In February 2015, oil demand in Brazil declined substantially by 0.17 mb/d or around 7% y-o-y. Total consumption was at 2.34 mb/d, the lowest level since March 2014. The decline was led by gasoline and diesel oil, which eased by 73 tb/d or more than 9% y-o-y and by 0.14 mb/d or 13% y-o-y, respectively. The reduction in gasoline demand was attributed to an announcement by the Brazilian government increasing gasoline excise duties, which took effect at the beginning of February 2015. As a result, retail prices for gasoline soared by around 7%, lowering gasoline consumption. Demand for diesel also declined, with total consumption at 0.91 mb/d, as truck drivers went on strike to oppose high fuel costs. This resulted in reduced truck movements and slowed trading as well as reduced agricultural activity in the country. Fuel oil demand slowed by 7 tb/d or around 6% y-o-y.

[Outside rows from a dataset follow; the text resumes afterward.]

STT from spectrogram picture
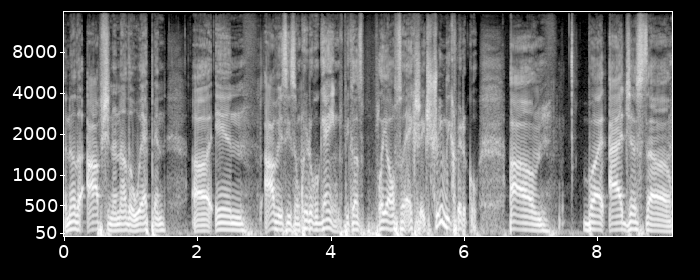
another option, another weapon uh, in obviously some critical games because playoffs are actually extremely critical. Um, but I just, uh,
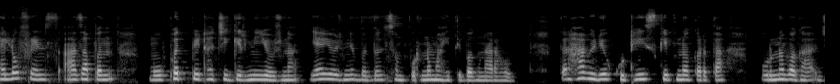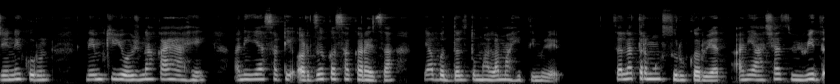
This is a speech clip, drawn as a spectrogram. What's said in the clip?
हॅलो फ्रेंड्स आज आपण मोफत पिठाची गिरणी योजना या योजनेबद्दल संपूर्ण माहिती बघणार आहोत. तर हा व्हिडिओ कुठेही स्किप न करता पूर्ण बघा जेणेकरून नेमकी योजना काय आहे आणि यासाठी अर्ज कसा करायचा याबद्दल तुम्हाला माहिती मिळेल. चला तर मग सुरू करूयात आणि अशाच विविध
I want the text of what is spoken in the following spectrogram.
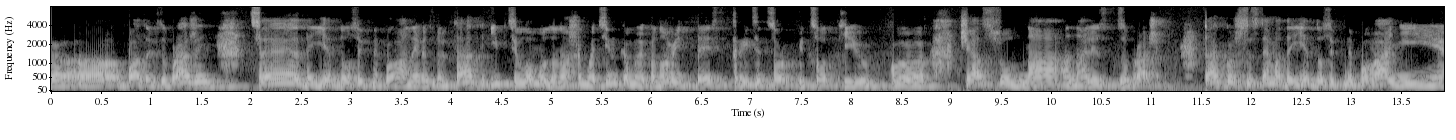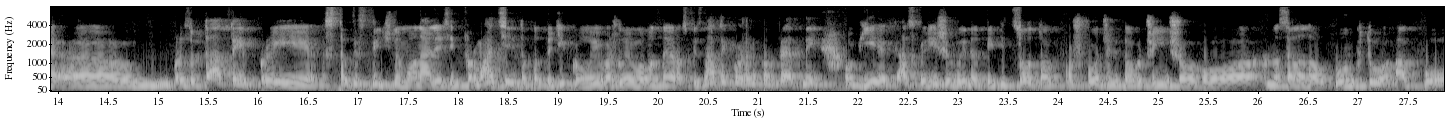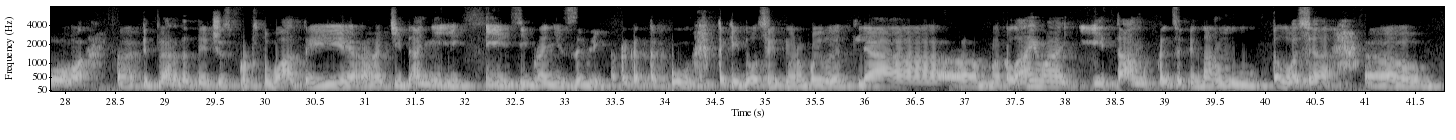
базах зображень, це дає досить непоганий результат, і в цілому, за нашими оцінками, економить десь 30-40% е, часу на аналіз зображень. Також система дає досить непогані е, результати при статистичному аналізі інформації, тобто тоді, коли важливо не розпізнати кожен конкретний об'єкт, а скоріше видати відсоток пошкоджень того чи іншого населеного пункту, або е, підтвердити чи спростувати е, ті дані, які зібрані з землі. Наприклад, таку такий досвід ми робили для Миколаєва, і там, в принципі, нам вдалося е,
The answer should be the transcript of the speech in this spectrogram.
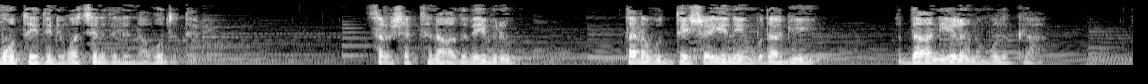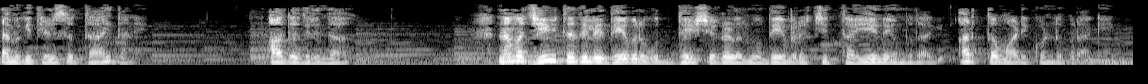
ಮೂವತ್ತೈದನೇ ವಚನದಲ್ಲಿ ನಾವು ಓದುತ್ತೇವೆ. ಸರ್ವಶಕ್ತನಾದ ದೇವರು, ತನ್ನ ಉದ್ದೇಶ ಏನು ಎಂಬುದಾಗಿ ದಾನಿಯಲನ ಮೂಲಕ ನಮಗೆ ತಿಳಿಸುತ್ತಾ ಇದ್ದಾನೆ. ಆದುದರಿಂದ ನಮ್ಮ ಜೀವಿತದಲ್ಲಿ ದೇವರ ಉದ್ದೇಶಗಳನ್ನು ದೇವರ ಚಿತ್ತ ಏನು ಎಂಬುದಾಗಿ ಅರ್ಥ ಮಾಡಿಕೊಂಡವರಾಗಿ.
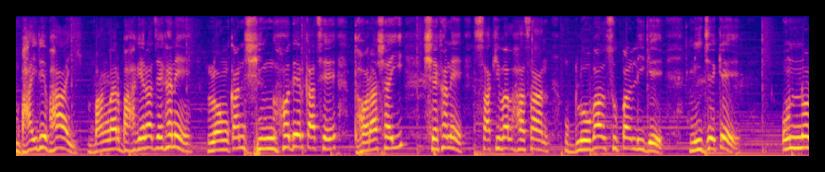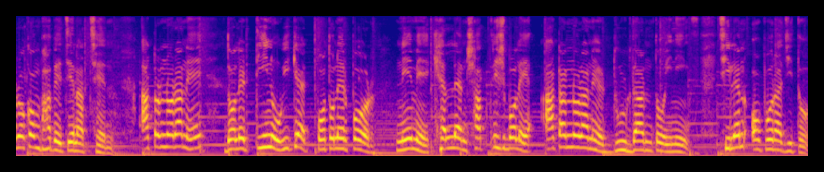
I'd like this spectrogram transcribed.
ভাইরে ভাই, বাংলার বাঘেরা যেখানে, লঙ্কান সিংহদের কাছে ধরাশায়ী, সেখানে সাকিব আল হাসান গ্লোবাল সুপার লিগে নিজেকে অন্যরকমভাবে চেনাচ্ছেন। আটান্ন রানে দলের তিন উইকেট পতনের পর নেমে খেললেন সাত্রিশ বলে আটান্ন রানের দুর্দান্ত ইনিংস। ছিলেন অপরাজিত।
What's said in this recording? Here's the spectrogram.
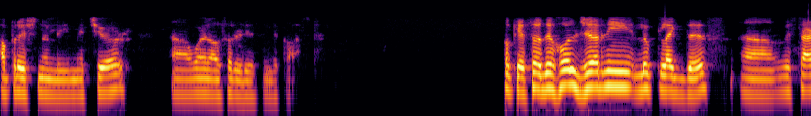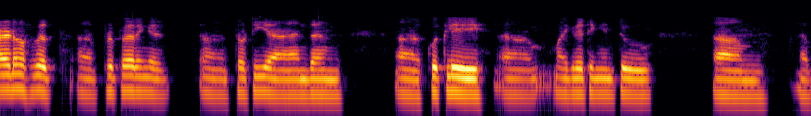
operationally mature uh, while also reducing the cost. Okay, so the whole journey looked like this. Uh, we started off with uh, preparing a uh, tortilla and then uh, quickly um, migrating into um, a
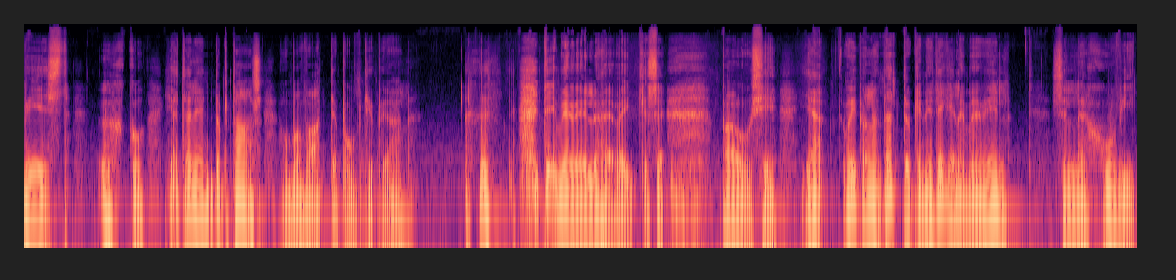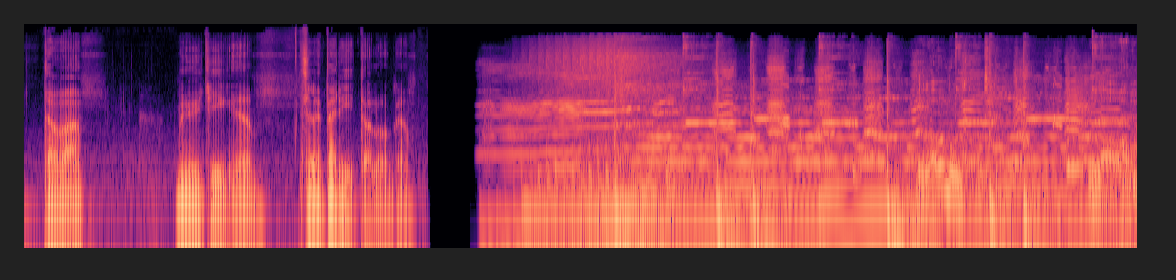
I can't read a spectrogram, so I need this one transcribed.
veest õhku ja ta lendab taas oma vaatepunkti peale teeme veel ühe väikese pausi ja võib-olla natukene tegeleme veel selle huvitava müüdiga, selle päritoluga. loomult loom.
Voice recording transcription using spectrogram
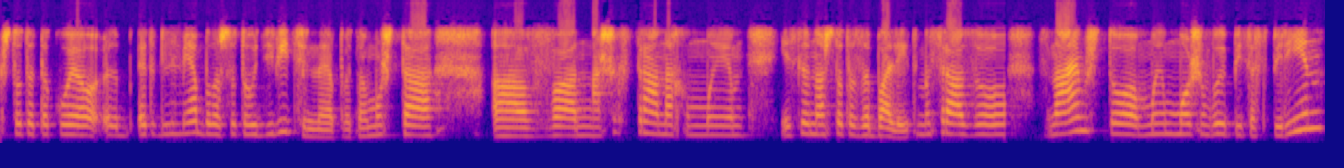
что-то такое, это для меня было что-то удивительное, потому что а, в наших странах мы, если у нас что-то заболит, мы сразу знаем, что мы можем выпить аспирин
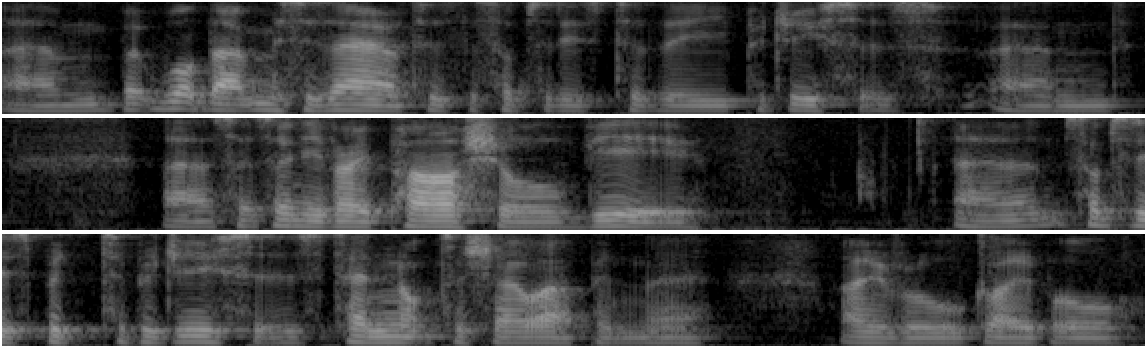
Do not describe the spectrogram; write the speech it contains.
Um, but what that misses out is the subsidies to the producers, and uh, so it's only a very partial view. Um, subsidies to producers tend not to show up in the overall global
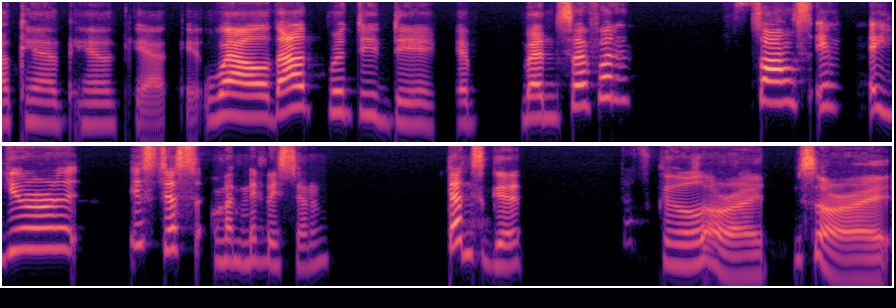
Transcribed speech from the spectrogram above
Okay, okay, okay, okay. Well, that's pretty deep. But seven songs in a year is just magnificent. That's good. It's cool. all right. It's all right.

Oil consumption in Argentina declined slightly in January; transportation fuels eased, with diesel registering the most notable shrinkage, having a decline of more than 15% y-o-y. As highlighted previously, vehicle sales are projected to drop in 2015, as the government's scheme of subsidizing car purchases is expected to be eliminated, impacting sales growth and thus reducing transportation fuel consumption. Looking ahead, risks for 2015 oil demand growth in Latin America are currently pointing downward much like the previous month, as economic activity in Brazil is predicted to be slower than in 2014 and an increase in excise duties for gasoline is assumed to reduce gasoline consumption. Conversely, low oil prices in addition to the expectation of a hotterthan-average summer season should keep demand for power generation up. Latin American oil demand grew by 0.20 mb/d in 2014. During 2015, oil demand growth is forecast to be marginally lower than the previous year, reaching 0.19 mb/d.